I was mortified. The trainee that I was supposed to be mentoring was crying in the middle of the MFL office. She had confronted a student about their behaviour, but it had quickly become heated and the class had fallen apart.
I started to take her through what went wrong, but we couldn’t continue the conversation because she was too upset, so we agreed to revisit the incident at a later date.
As we left the room, we were both thinking the same thing: I'm a failure.
The reality is that being a mentor is the best thing in the world when your mentee is flying. You are free to give insightful and diagnostic advice that simply increases their soaring altitude.
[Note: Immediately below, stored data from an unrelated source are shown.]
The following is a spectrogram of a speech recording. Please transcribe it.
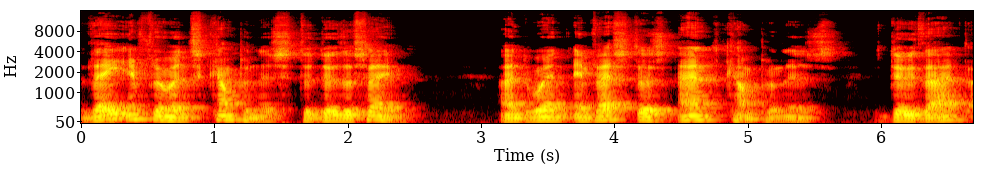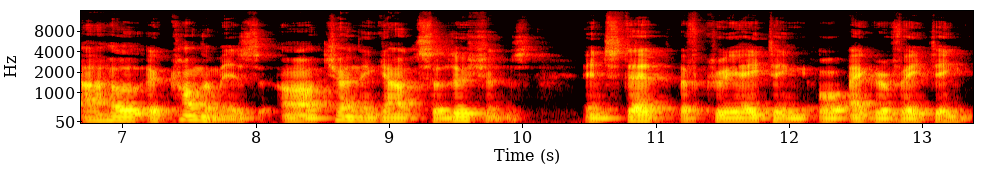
they influence companies to do the same. And when investors and companies do that, our whole economies are churning out solutions instead of creating or aggravating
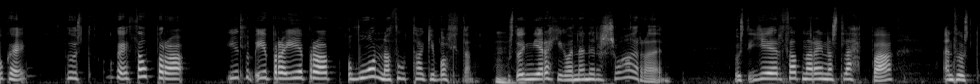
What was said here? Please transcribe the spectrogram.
ok, þú veist, ok, þá bara ég, er bara, ég er bara að vona að þú taki boltan Mm. mm. veist, og ég er ekki eitthvað nennir að svara þeim. Þú veist, ég er þarna að reyna að sleppa en þú veist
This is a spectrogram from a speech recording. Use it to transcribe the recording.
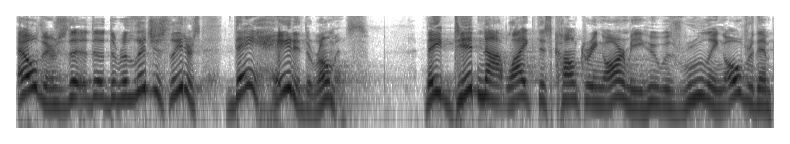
elders, the, the, the religious leaders, they hated the Romans. They did not like this conquering army who was ruling over them.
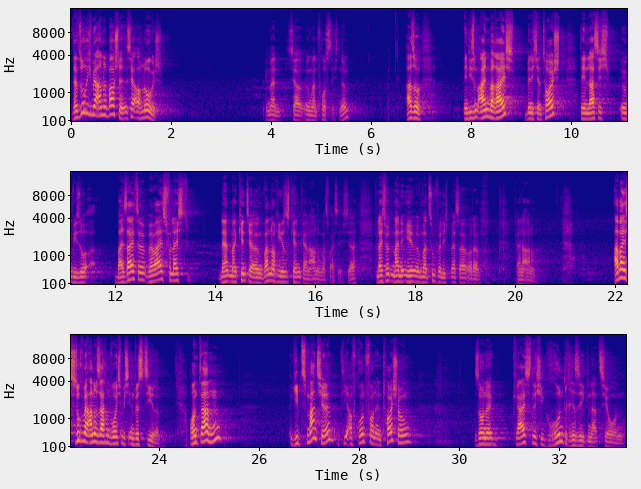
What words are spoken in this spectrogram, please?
dann suche ich mir andere Baustellen. Ist ja auch logisch. Ich meine, ist ja irgendwann frustig. Ne? Also in diesem einen Bereich bin ich enttäuscht, den lasse ich irgendwie so beiseite. Wer weiß, vielleicht lernt mein Kind ja irgendwann noch Jesus kennen, keine Ahnung, was weiß ich. Ja? Vielleicht wird meine Ehe irgendwann zufällig besser oder keine Ahnung. Aber ich suche mir andere Sachen, wo ich mich investiere. Und dann gibt es manche, die aufgrund von Enttäuschung so eine geistliche Grundresignation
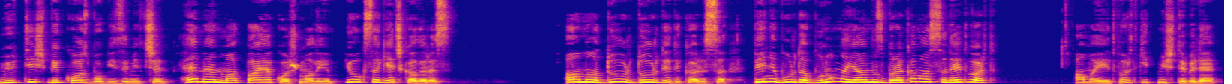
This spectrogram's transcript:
Müthiş bir koz bu bizim için. Hemen matbaaya koşmalıyım yoksa geç kalırız. Ama dur dur dedi karısı. Beni burada bununla yalnız bırakamazsın Edward. Ama Edward gitmişti bile.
At other times, though, it can feel like walking up a mountain that you've walked up repeatedly for weeks or even months on end. When things are going wrong, it can be easy to blame yourself, feeling that you simply haven’t helped enough.
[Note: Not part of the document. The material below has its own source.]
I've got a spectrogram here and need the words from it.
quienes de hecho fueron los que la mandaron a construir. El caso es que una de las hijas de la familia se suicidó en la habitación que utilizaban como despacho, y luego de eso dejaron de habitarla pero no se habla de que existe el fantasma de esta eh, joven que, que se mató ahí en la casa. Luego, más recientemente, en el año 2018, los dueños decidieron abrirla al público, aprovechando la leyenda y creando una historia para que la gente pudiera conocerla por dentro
In a situation where your mentee is not making as much progress as you would like, it’s important to take stock of the positives of what you have achieved, because there will be signs of positive impact, however small.
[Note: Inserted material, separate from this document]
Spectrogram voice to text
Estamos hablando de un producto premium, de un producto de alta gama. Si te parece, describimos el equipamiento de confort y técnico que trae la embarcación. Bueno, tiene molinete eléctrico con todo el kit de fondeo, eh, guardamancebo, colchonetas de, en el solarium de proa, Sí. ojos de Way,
Here are some questions to ask yourself that will help you assess whether you have been a decent mentor so far.
1. Does your trainee keep coming back for more?
Several tough days in a row can be enough to leave anyone on the floor. If your trainee is still coming back to school day after day, that’s not solely down to them. You will inevitably have an impact on their wanting to return. Maybe it's your friendly smile or your collection of The Simpsons ties. Most likely, though, it will be the fact that your mentee feels supported and protected enough to walk through that door. That means they are learning and you are doing your job.
2. Are they more self-aware?
The same issues might still be coming up lesson after lesson, but if your mentee is now noticing the problems for themselves, then you have succeeded in coaching them to reflect on their own practice. This is huge. For many trainees, that ability to reflect is the moment when they start to correct and improve themselves. Without you, that ability to self-critique may never have surfaced.
3. Have they overcome a hump?
There will be times when you will need to have the "you're not really where you need to be" chat. It's unpleasant for everyone, but that conversation is the most important one that you'll have as a mentor. This is what will allow them to move past the inevitable plateau and ascend to the next stage of practice. It may feel like you're giving them a hard time, but it is about being realistic and signposting that this is time to act.
4. Have they kept true to their style?
It might be tempting to try to mould your mentee into a mini version of yourself, but remember that their training is not about you. If you can see a "teacher version" of your mentee slowly beginning to emerge, then that means you have them the space they need to grow. Your advice has been a map that has helped them to find their own way through their training, without dictating the specific route they must take, and they will be a better teacher for it.
Benjamin Davey is assitant headteacher at the Bridge Learning Campus in Bristol.